▶ [HOW TO COMPLETE THIS TASK]:
Each entry below is to be given again word for word, with no pictures.

== == ==

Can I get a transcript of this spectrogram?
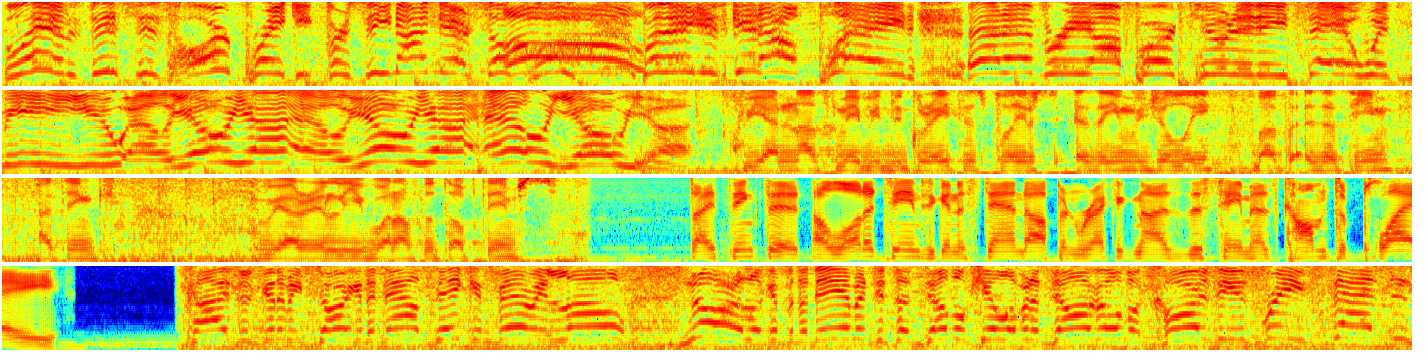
lives. This is heartbreaking for C9. They're so Oh! close, but they just get outplayed at every opportunity. Say it with me, EU. Elyoya, El Yoya, Elyoya. We are not maybe the greatest players as individually, but as a team, I think we are really one of the top teams. I think that a lot of teams are going to stand up and recognize that this team has come to play. Kaiser's going to be targeted now, taken very low. Gnar looking for the damage. It's a double kill over to Doggo, but Carzzy is resetting.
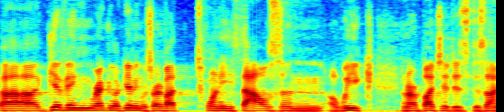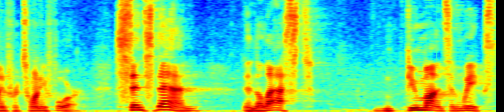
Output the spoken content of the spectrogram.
uh, giving, regular giving was right about 20,000 a week, and our budget is designed for 24. Since then, in the last few months and weeks,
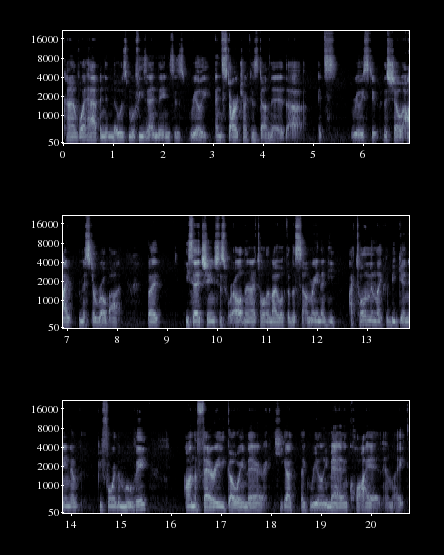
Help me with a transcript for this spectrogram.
kind of what happened in those movies' endings is really, and Star Trek has done it. Uh, it's really stupid. The show I Mr. Robot, but he said it changed his world, and I told him I looked at the summary, and then he, I told him in like the beginning of before the movie, on the ferry going there, he got like really mad and quiet, and like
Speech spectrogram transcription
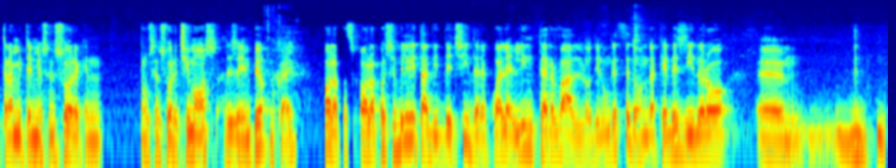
tramite il mio sensore, che è un sensore CMOS ad esempio, okay. ho, la, ho, la, possibilità di decidere qual è l'intervallo di lunghezza d'onda che desidero ehm,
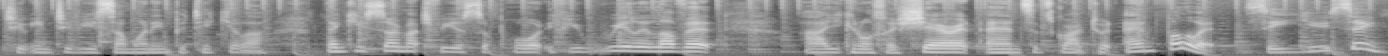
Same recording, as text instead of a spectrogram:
to interview someone in particular. Thank you so much for your support. If you really love it, uh, you can also share it and subscribe to it and follow it. See you soon.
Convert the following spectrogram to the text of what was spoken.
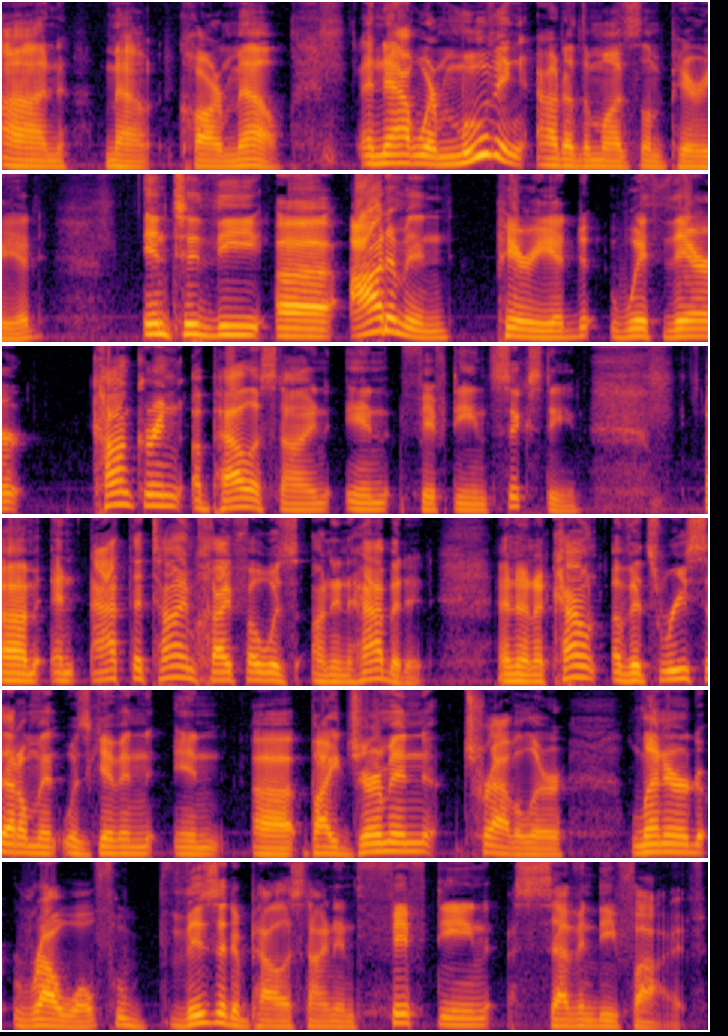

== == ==

▶ [YOUR RESPONSE]:
Can I get a transcript of this spectrogram?
lives. This is heartbreaking for C9. They're so Oh! close, but they just get outplayed at every opportunity. Say it with me, EU. Elyoya, El Yoya, Elyoya. We are not maybe the greatest players as individually, but as a team, I think we are really one of the top teams. I think that a lot of teams are going to stand up and recognize that this team has come to play. Kaiser's going to be targeted now, taken very low. Gnar looking for the damage. It's a double kill over to Doggo, but Carzzy is resetting.
Output the spoken content of the spectrogram.
uh, giving, regular giving was right about 20,000 a week, and our budget is designed for 24. Since then, in the last few months and weeks,
Help me with a transcript for this spectrogram.
kind of what happened in those movies' endings is really, and Star Trek has done it. Uh, it's really stupid. The show I Mr. Robot, but he said it changed his world, and I told him I looked at the summary, and then he, I told him in like the beginning of before the movie, on the ferry going there, he got like really mad and quiet, and like
Speech spectrogram transcription
tramite il mio sensore, che è un sensore CMOS ad esempio, okay. ho, la, ho, la, possibilità di decidere qual è l'intervallo di lunghezza d'onda che desidero ehm,
Same recording, as text instead of a spectrogram:
to interview someone in particular. Thank you so much for your support. If you really love it, uh, you can also share it and subscribe to it and follow it. See you soon.
Convert the following spectrogram to the text of what was spoken.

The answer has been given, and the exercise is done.